BUFFALO -- It seemed like a pipe dream, and at the end of the day Florida coach Billy Donovan almost surely will opt to keep the idyllic lifestyle and exceptional job he has in Gainesville.
But at least the former Providence star from Long Island has listened to the possibility of becoming the next St. John's coach.
Sources told The Post that Donovan talked to a St. John's supporter late Friday and was intrigued by what he heard. Whether it's enough to lure Billy the Kid away from his $3.5 million job at Florida, where he's won two national titles, remains to be seen.

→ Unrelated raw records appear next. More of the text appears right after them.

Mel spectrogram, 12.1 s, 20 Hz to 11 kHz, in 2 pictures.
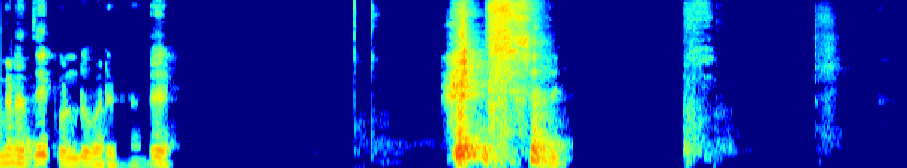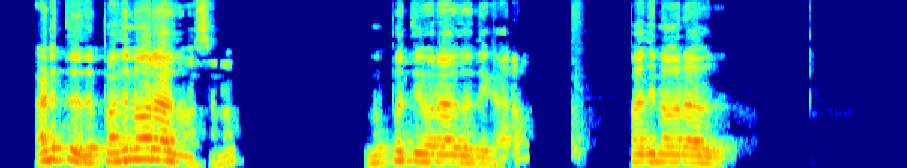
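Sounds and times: man speaking: 0.0s - 1.2s, 3.0s - 3.8s, 6.3s - 7.7s, 8.5s - 9.6s, 10.2s - 11.1s.

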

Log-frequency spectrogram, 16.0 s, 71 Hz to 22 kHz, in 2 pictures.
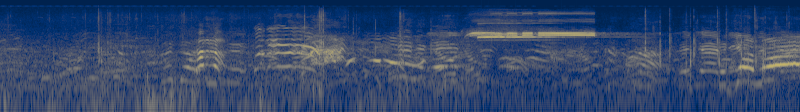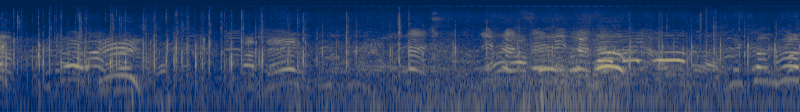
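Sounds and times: crowd and players shouting: 0.0s - 16.0s
referee's whistle blast: 4.2s - 6.6s.

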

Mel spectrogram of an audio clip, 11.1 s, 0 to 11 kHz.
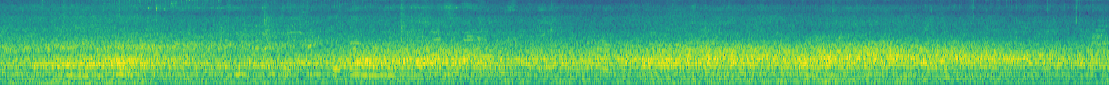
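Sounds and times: passers-by talking: 0.0s - 11.0s
road traffic: 0.0s - 11.0s.

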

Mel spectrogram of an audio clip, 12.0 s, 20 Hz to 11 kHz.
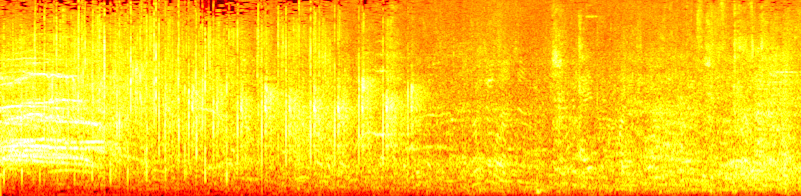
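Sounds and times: audience applause: 0.0s - 6.3s.

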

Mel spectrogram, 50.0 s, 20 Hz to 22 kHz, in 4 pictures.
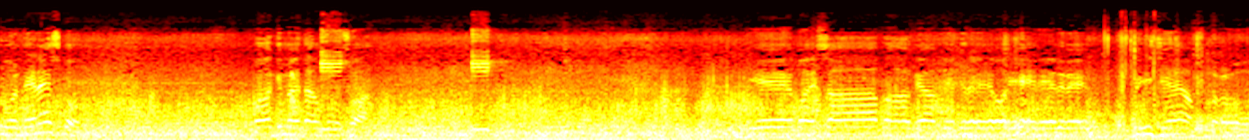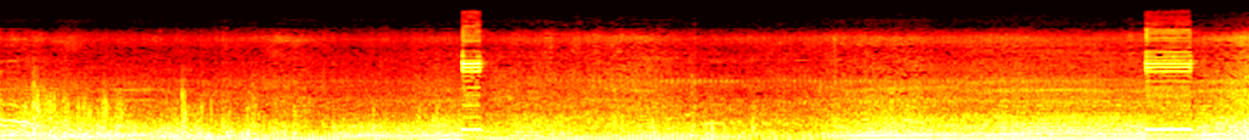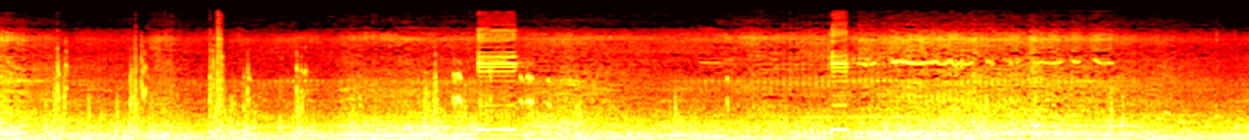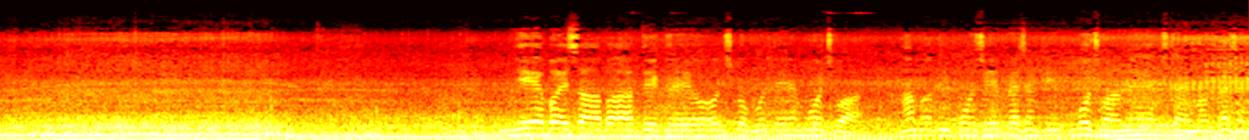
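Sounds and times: vehicle horn toots: 3.2s - 3.6s, 4.7s - 5.2s, 17.1s - 17.5s, 23.9s - 24.6s, 29.7s - 30.4s, 33.2s - 34.7s
motor scooter engine running: 31.5s - 34.7s.

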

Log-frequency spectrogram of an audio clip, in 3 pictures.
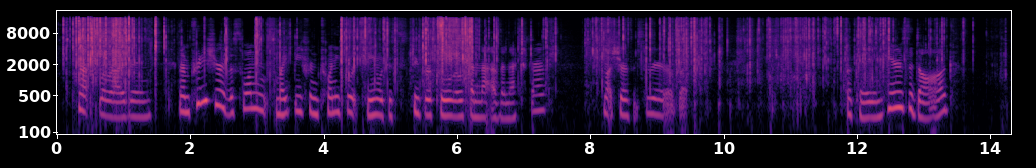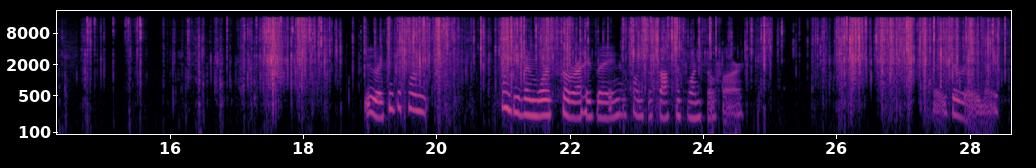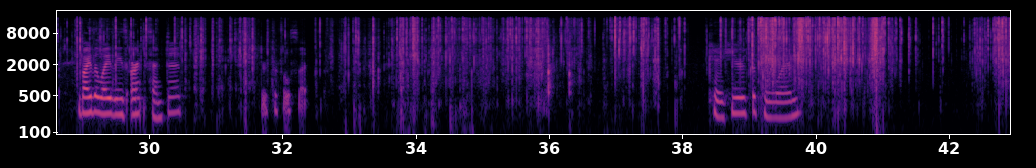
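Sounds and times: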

"I am very happy here, and we have a very good team coming back next season," Donovan told the Post in a text message. "St. John's has a great tradition, and I have great respect for that program."

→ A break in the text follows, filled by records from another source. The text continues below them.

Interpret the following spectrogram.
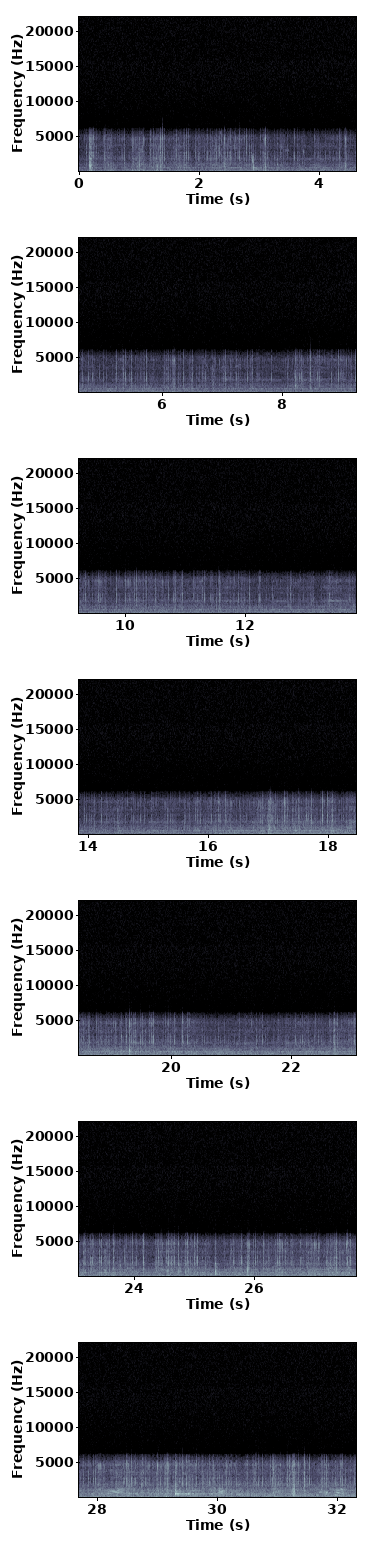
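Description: Mountain bike riding on a paved road, heard from the rider's camera: steady rolling noise with small clicks and rattles, getting louder about halfway through.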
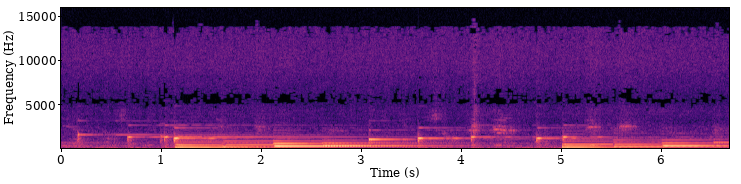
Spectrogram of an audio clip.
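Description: Background music: a slow piano piece, notes and chords struck about once a second and left to ring and fade.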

Before St. John's fans start planning their first NCAA tournament party appearance since 2002, consider this: Donovan was breaking down film of his team's first-round NCAA tournament loss to BYU and working on his recruiting plan at his Florida vacation home when he took the call.
St. John's athletic director Chris Monasch said Monday when the university fired Norm Roberts that he would not contact any potential candidate if the candidate's team was still involved in postseason play.
Because the contact with Donovan was not initiated by an employee of St. John's, Monasch has contacted Gators athletic director Jeremy Foley to receive permission to contact Donovan directly.
If Donovan elects to remain at Florida, where he has established a basketball tradition at a football school, St. John's likely will turn its attention to Georgia Tech's Paul Hewitt, Virginia Tech's Seth Greenberg and Hofstra's Tom Pecora.
Hewitt has his Ramblin' Wreck in the NCAA tournament. Greenberg has the Hokies in the NIT. Tech athletic director Jim Weaver told The Post he had not been contacted by St. John's.
As reported exclusively in The Post, St. John's has been working to put together a multi-year deal that would pay about $1.6 million annually. However, a source with knowledge of the finances cautioned that those numbers are not etched in stone.
For a coach of Donovan's status, the numbers could go higher. Because the money mostly will come from the private sector, it will not interfere with university's mission of developing a campus for a national student body.